This camp doesn't know any (Likewise).
There are a number of soups that use milk in their preparation.
Cereal isn't always sweet.
While the other side of the argument suggests that cereal cannot relate to the soup category because it is sweet, the supporters have a counterargument.
They say that not all cereals are sweet. We have a wide variety of savory cereals as well. The most typical of them is muesli and the age-old Porridge. So, cereals can be categorized as soups because you can find many savory kinds of cereal.
Who wants you to eat cereal in the mornings?
The pro' cereal is a soup' camp has a pinching question to ask. Who asks anyone to take cereal only in the mornings? Of course, the advertisers.
If I want to take a bowl of cereal for supper, am I committing some sort of blasphemy? After all, you only live once, so why can't you take a bowl of savory cereal soup at 6 PM?
Ohh My! We are getting convinced.
There's cooking involved in both.
The pro camp says that cereals also involve cooking. Don't the cornflakes get roasted during preparation? Doesn't the milk go through the pasteurization process? Who says that cereals do not get cooked?
All the cereal ingredients are cooked at some point or the other, exactly like the soup.
Why do some people think cereal isn't a soup
Well, this side of the argument takes the dictionary definitions of soup and cereal seriously. They say:
There is no meat, fish, or broth in cereal.
The dictionary definition of soup suggests that the dish has to have meat, fish, or broth. Unfortunately, cereal doesn't have any of these.
At most, you will find vegetable-flavored cereals. Still, there's no involvement of meat, fish, or broth to cook them.
You can make them directly in water and, after all, call them cereal, not soup.
Cereal doesn't involve cooking before eating.
While the pro camp argues that there's a cooking process involved, the anti camp points out the cooking time.

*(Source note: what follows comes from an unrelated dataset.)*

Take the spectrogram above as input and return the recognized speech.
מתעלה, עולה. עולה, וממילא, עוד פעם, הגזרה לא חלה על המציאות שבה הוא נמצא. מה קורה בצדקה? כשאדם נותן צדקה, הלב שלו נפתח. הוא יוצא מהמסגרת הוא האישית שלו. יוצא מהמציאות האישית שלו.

They do not accept the milk or cereal cooking that goes into the manufacturing process.
Instead, they want to see the cereal simmering. They argue cereal should be cooked in broth using meat or fish. If the cereal goes through this cooking process, it can then only be categorized as soup. Rest, there's no chance!
We never eat soup in the morning.
When was the last time you started your day with a Cream of mushroom soup? Sounds weird, right?
No matter how hardcore soup lover you are, you never take soup in the morning. On the other hand, cereal is a delicious and easy way of kick-starting your day.
Since cereals are for mornings, and soups are for the rest of the day, both of them are different.
How can you compare apples with oranges? (Couldn't come up with a more clichèd analogy, so yeah).
Cereal is cereal. Soup is soup.
The anti camp is not ready to include cereal in the soup category. They have taken soup all their lives as an appetizer while cereal as a breakfast dish.
You cannot change their ideals, so cereal is cereal, and soup is soup.
No further discussion!
Is cereal really a soup?
While the points of the pro-camp are quite strong, we are still going to call a cereal a cereal. It doesn't qualify as soup.
If a cereal gets cooked in broth, meat, or fish, only then it qualifies as soup. We aren't going to get fooled by a bowl of grain-based cereal that doesn't have meat's richness.
For us, soups are not a quick fix. Cereals are! Even if we compromise on the time of taking cereals, we cannot ignore the less cooking time. The slow simmering is only and only for soups, not for cereals. The most we can do is use cereal in some soups, but a bowl of milk-based cereal will always remain a cereal in our dictionary.
No matter how many savory variants of cereal are available in the market, for us, cereals will always be sweet!
The debate of cereal soup kept us hooked for a great length of time. As time passes, people are getting more involved in the food. That's why we encounter questions like 'is cereal a soup? '.
However, we have concluded the argument as the two are entirely different. From taste to the cooking time to appearance, soups and cereals are two separate dishes.
We are open to more discussion, though!